Hyperlocal Rainfall: May Progress


We have some exciting news: we now have a working version of the Hyperlocal Rainfall app! It still has some small alterations to be made, but it looks great on my phone already if I do say so myself! Over the past few months our project partner Meniscus has been working hard to bring it all together, taking into consideration all of the helpful feedback everyone gave us earlier in the project.

To give us a better idea of what goes into the app’s development Aimee-Louise Hunt from Meniscus has spoken a bit about their work:

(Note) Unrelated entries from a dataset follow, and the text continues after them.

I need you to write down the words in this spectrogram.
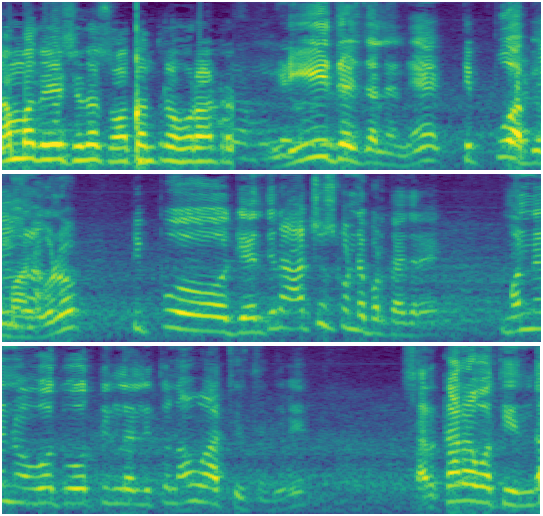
ನಮ್ಮ ದೇಶದ ಸ್ವಾತಂತ್ರ್ಯ ಹೋರಾಟ ಇಡೀ ದೇಶದಲ್ಲೇನೆ ಟಿಪ್ಪು ಅಭಿಮಾನಿಗಳು ಟಿಪ್ಪು ಜಯಂತಿನ ಆಚರಿಸ್ಕೊಂಡೇ ಬರ್ತಾ ಇದಾರೆ ಮೊನ್ನೆ ಓದ್ ಓದ್ ಹೋದ್ ತಿಂಗಳಲ್ಲಿತ್ತು ನಾವು ಆಚರಿಸಿದ್ದೀವಿ. ಸರ್ಕಾರ ವತಿಯಿಂದ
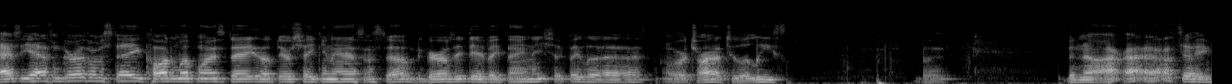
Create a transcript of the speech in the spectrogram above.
actually had some girls on the stage. Called them up on the stage, up there shaking ass and stuff. The girls, they did their thing. They shook their little ass, or tried to at least. But, but no, I, I, I say,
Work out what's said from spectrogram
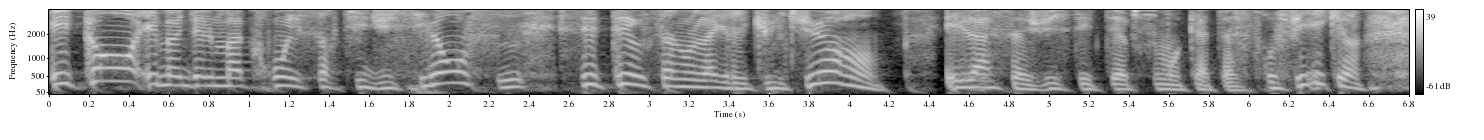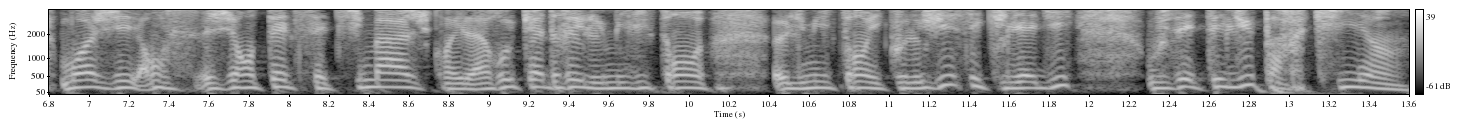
Et quand Emmanuel Macron est sorti du silence, Mm. c'était au salon de l'agriculture. Et là, ça a juste été absolument catastrophique. Moi, j'ai en, j'ai en tête cette image quand il a recadré le militant, euh, le militant écologiste et qu'il lui a dit Vous êtes élu par qui hein?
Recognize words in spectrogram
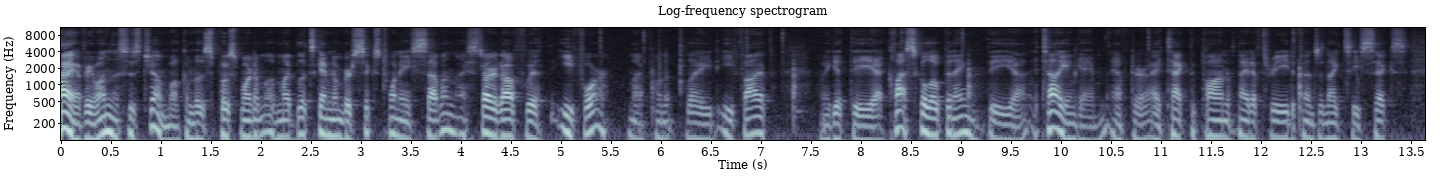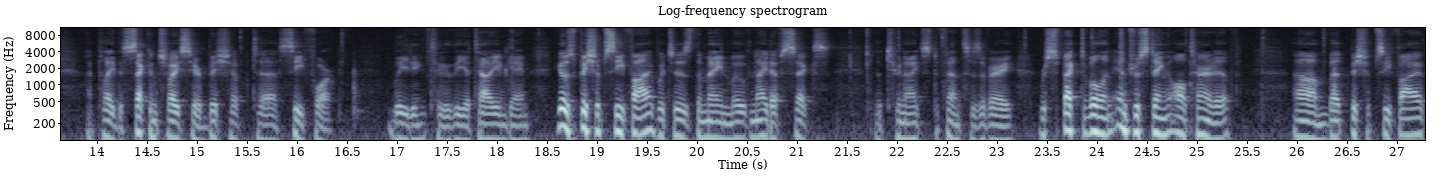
Hi everyone, this is Jim. Welcome to this postmortem of my blitz game number 627. I started off with e4. My opponent played e5. We get the uh, classical opening, the uh, Italian game. After I attack the pawn with knight f3, defends with knight c6. I play the second choice here, bishop to c4, leading to the Italian game. He goes bishop c5, which is the main move, knight f6. The two knights defense is a very respectable and interesting alternative. Um, but bishop c5,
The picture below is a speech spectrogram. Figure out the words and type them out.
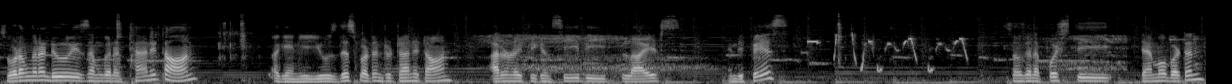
So what I'm gonna do is I'm gonna turn it on again you use this button to turn it on I don't know if you can see the lights in the face so I'm gonna push the demo button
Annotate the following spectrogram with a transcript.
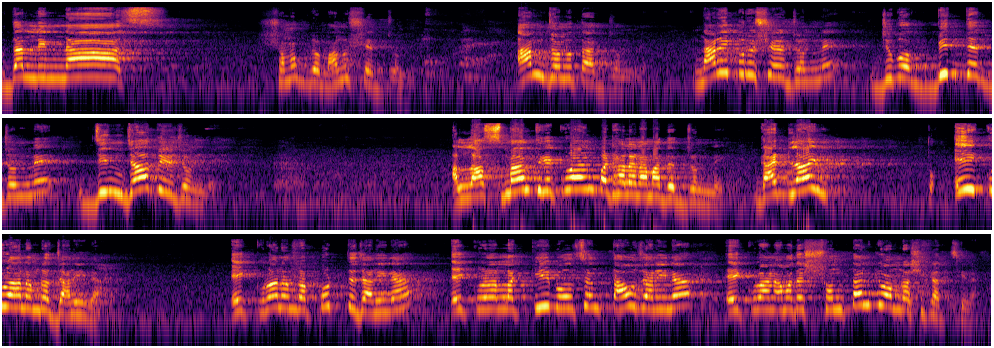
হুদাল্লিন্নাস সমগ্র মানুষের জন্য, আম জনতার জন্য, নারী পুরুষের জন্যে, যুবক বিদদের জন্য জিনজাতির জন্য। আল্লাহ আসমান থেকে কোরআন পাঠালেন আমাদের জন্য। গাইডলাইন। তো এই কোরআন আমরা জানি না। এই কোরআন আমরা পড়তে জানি না। এই কোরআন আল্লাহ কি বলছেন তাও জানি না। এই কোরআন আমাদের সন্তানকেও আমরা শিখাচ্ছি না।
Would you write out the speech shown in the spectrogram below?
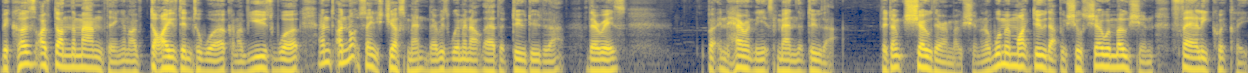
because I've done the man thing and I've dived into work and I've used work, and I'm not saying it's just men. There is women out there that do do that. There is, but inherently it's men that do that. They don't show their emotion. And a woman might do that, but she'll show emotion fairly quickly.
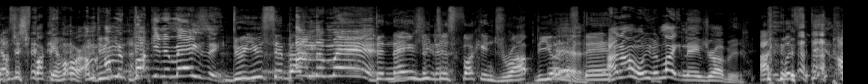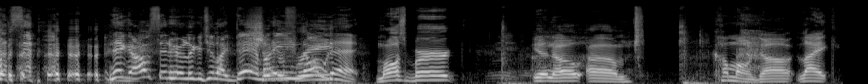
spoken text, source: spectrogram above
I'm just fucking hard. I'm, I'm fucking amazing. Do you sit back? I'm the man. The names you just fucking dropped. Do you Yeah. understand? I don't even like name dropping. I, but I'm sit- nigga, I was sitting here looking at you like, damn, I didn't even know that. Mossberg, you know, um, Come on, dog. Like,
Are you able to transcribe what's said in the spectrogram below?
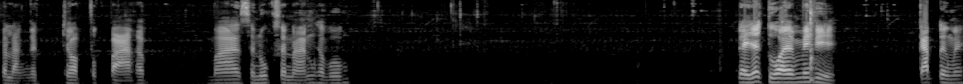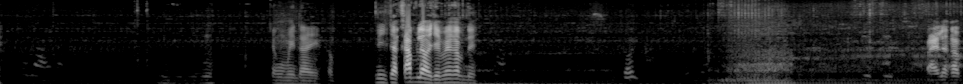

"The first version of the Hyperlocal rainfall app is now complete and we are thrilled with its progress. We’ve worked hard to get the core functionality of the app running smoothly, particularly incorporating rainfall predictions. We are excited to move into the beta stage of the development where we will aim to include new features such as personalisation within the app."

Now we still have a way to go yet before we have the final working version of the Hyperlocal Rainfall app with all the features and capabilities that we would like, and a bit of work left before we can start testing it, but it is exciting and reassuring to now have something to play with!

Over the next few months our project partners at Anglia Ruskin University will be working closely with Meniscus to build on the first version of the app and develop the personalisation aspects of it, making the app more beneficial to the individual user and how best it can work for you. 

Whilst this is going on we will be starting to test the app on android phones here in Peterborough! We, along with project partners Loughborough University, will be looking for local residents to have a go using the app around the city and surrounding areas. This will be a great opportunity for you to get involved in Hyperlocal Rainfall and make a real impact on how the app will work for Peterborough.

In late June we will be putting together sessions to introduce people to the app at Peterborough Environment City Trust's offices in the city centre, and getting them their own version of the app installed on their android phones. From here we would like the testers to use the app every day (if they can) for two weeks and feedback to us about how they are finding using it around the city. If this sounds interesting to you and you think you would like to take part helping test the Hyperlocal Rainfall app then get it touch! Please email [email protected]

Freya Herman is the Project Officer for Hyperlocal Rainfall.